The Akron Art Museum
has been very fortunate to be selected as the recipient of the Ohio gift of The Dorothy and Herbert Vogel Collection: Fifty Works for Fifty States. The Vogels
dedicated their lives to collecting works by more than 170 artists. The collection is on view from June 18th through October 16th, 2011.
The remarkable story of Dorothy and Herbert Vogel has become the stuff of lore. He a postal clerk, she a reference librarian at the Brooklyn Public Library, who decided shortly after they married in 1962, to live on Dorothy's salary and to devote Herb's to purchasing art. Together they purchased thousands of artworks, cramming their one-bedroom Manhattan apartment floor to ceiling with art.
Though the couples initial exposure to many artists was through gallery shows, they rarely purchased art from dealers. Instead, when they became interested in an artists work, they visited the artist studio and bought directly from him. They typically only purchased objects they could take with them on the spot.
The Vogel Collection has been characterized as unique among collections of contemporary art, both for the character and breadth of the objects and for the individuals who created it. When the Vogels began collecting in the early 1960s, their focus on drawing was an unusual one, suggesting another aspect of their foresight. Many drawings in the collection represent an artists initial form of an idea and others act as plans to be followed by a collaborator in the making of a work of art.
By 1992, the Vogels were no longer able to house their collection. They decided to gift most of it to the National Gallery of Art, Washington DC. They chose it because each had worked for government agencies and they wanted their art to go to a free public institution. The sheer size of the gift, which included 2,500 drawings, paintings, objects, prints and photographs by 177 artists, led to the development of a program in which the National Gallery would distribute 50 works from the collection to one institution in each of the fifty states.
Many of the works they acquired appreciated so significantly over the years that their collection today is worth millions of dollars. Still, the Vogels never sold a single piece. The Vogels generous decision to disseminate their collection throughout the country is an important model of the power of philanthropy, especially given their modest means.
Akrons Vogel collection includes paintings, drawings, prints and sculpture by 26 artists and will be on view June 18 through October 16, 2011. Many, including Nam June Paik, Richard Tuttle, Lynda Benglis and Edda Renouf, have achieved international acclaim since the Vogels began collecting their work. The intimate scale of many of the artworks invites close looking. Twelve of Richard Tuttles subtle but poetic and lyrical watercolor paintings on sheets of notebook paper will be among the many captivating works on view.
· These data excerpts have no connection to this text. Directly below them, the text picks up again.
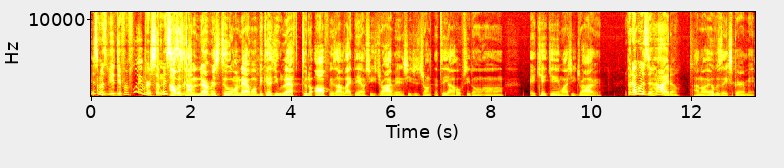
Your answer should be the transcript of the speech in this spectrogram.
this must be a different flavor or something. This I was kind of nervous too on that one because you left to the office. I was like, damn, she's driving. She just drunk the tea. I hope she don't um it kick in while she's driving. But I wasn't high though. I know it was an experiment.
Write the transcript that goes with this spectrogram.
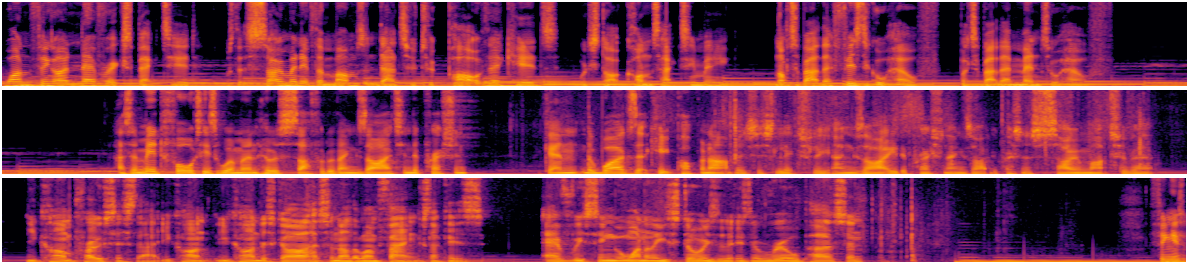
One thing I never expected was that so many of the mums and dads who took part of their kids would start contacting me, not about their physical health, but about their mental health. As a mid 40s woman who has suffered with anxiety and depression, again, the words that keep popping up is just literally anxiety, depression, anxiety, depression, so much of it. You can't process that. You can't, you can't just go, oh, that's another one, thanks. Like it's every single one of these stories is a real person. Thing is,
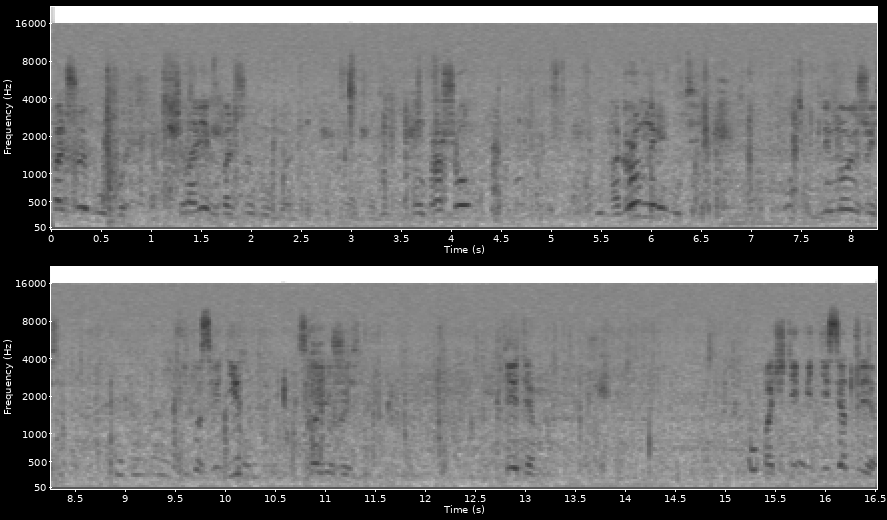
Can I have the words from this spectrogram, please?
Большой буквы, человек с большой буквы. Он прошел огромный путь, путь в длинную жизнь. И посвятил свою жизнь детям. Почти 50 лет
While it is impossible to neatly categorize the interests of 26 artists working over a nearly 40-year period, two main approaches are evident: minimalist or concept-based art and expressionistic or figurative work. The intimate scale of many of the artworks invites close looking.